My inherited home is Los Angeles.
Often, I refuse to claim LA as home, because I did not choose her. Instead, my parents, grandparents, and great-grandparents chose her for me. Both sides of my family migrated here in the 1930s and 1940s to pursue the opportunities and upward mobility not available then to Black folks in the South. They made this place my home, and I have spent the majority of my 25 years plotting my escape. I have a reluctant attachment to my birthplace.
Yesterday, I was almost in a wreck with a fire truck on Figueroa. As I write this, the LA County Sheriffs are looking for a suspect hiding in the apartment complex across the street. I will never understand why weekday “rush hour” on the 405 actually lasts from 6am to 7pm. And I still don’t know the difference between a neighborhood, district, and incorporated area.
In Los Angeles, I am constantly angry that there are no real seasons. I can’t stand the dry heat between May and October (our “summer”) that bites at my skin… or how the sky becomes coated with a thick, brown band of smog. I can’t stand that fall and winter blend together indistinguishably—six months of mild weather and the occasional gray sky. Despite this, all the basic bitches celebrate their pumpkin spice lattes and wear their infinity scarves from Forever 21, even though it’s 72 degrees outside.
Admittedly, I spend a lot of time complaining about Los Angeles. And still, I recognize how incredibly fortunate I am to live here. Los Angeles has always taken care of me, the safe haven I retreat into when I am feeling raw and bruised and broken. She is where I am allowed to keep the world at a distance. Here, I am close to the people who love me most and know me best. Here, my parents met and fell in love. Here, they made me from their best selves. Here, they bared their worst selves as they divorced and left my brother and I in the wreckage. But here, there is healing and redemption. Here, there is wide sky and mountains and sea.
Los Angeles is where my roots grow… Yet still, my chosen home has always been New York.
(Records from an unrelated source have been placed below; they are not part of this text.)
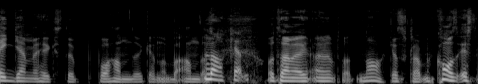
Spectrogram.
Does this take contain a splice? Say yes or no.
yes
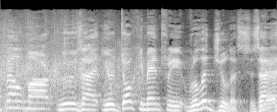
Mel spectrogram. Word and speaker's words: Religulous: I'm here with Bill Maher, who's your documentary Religulous. Is that how it's pronounced?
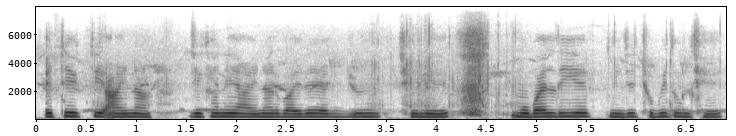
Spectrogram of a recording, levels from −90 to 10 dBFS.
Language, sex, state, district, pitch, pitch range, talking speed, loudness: Bengali, female, West Bengal, Cooch Behar, 225 Hz, 215-235 Hz, 115 wpm, -15 LUFS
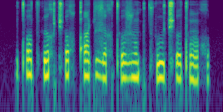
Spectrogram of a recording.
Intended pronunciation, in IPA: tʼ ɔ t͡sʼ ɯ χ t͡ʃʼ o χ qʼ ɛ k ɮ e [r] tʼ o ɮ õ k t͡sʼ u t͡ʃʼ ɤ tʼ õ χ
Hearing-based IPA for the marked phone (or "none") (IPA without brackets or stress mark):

I have been in love with New York City since I was 17 years old… and I was in love with the idea of her long before that. I’ll never forget my first time in Manhattan, being overwhelmed by the masses of people and pungent smell of piss. It’s a strange kind of madness to love. But in this madness, I never needed to explain myself. I could detach myself from my last name, from my family and be wholly myself. The madness was liberating.
In New York, every season is my favorite. In autumn, the trees catch themselves on fire, engulfed in a plume of red, orange, and yellow leaves. In winter, the whole city lights up in preparation for Christmas and I become an awestruck little girl at the first sign of snow. In spring, when the weather is finally nice, everyone smiles more and becomes just a little bit more friendly. And in summer, the whole city comes alive and the possibilities for free events are endless.
In New York, I got to be alone for the first time in my life, even when surrounded by millions of people. How can you hate the place that allowed you to learn yourself completely? New York is the wilderness I wander into, when I must ask myself to be a bigger and better woman. New York is where I ask myself the questions I’m afraid of answering. Here, I cut off all my hair. Here, I became a darker, tougher version of myself. New York is where I fell in love with myself as an artist, where I rebuilt myself brick by brick after an abusive relationship ended. New York is where I lost and found myself, again and again.
These days, it is harder to mark the delineations of who I am in Los Angeles versus who I am in New York. For this, I am also grateful. I have learned not only can I inhabit and love two spaces equally and simultaneously, but I can also let them inhabit me. This makes it easier now that I live in Los Angeles again, and only get to visit New York once a year. Home is now what I carry within me, the parts of myself that allow me to feel loved, comforted, and claimed… no matter where I am.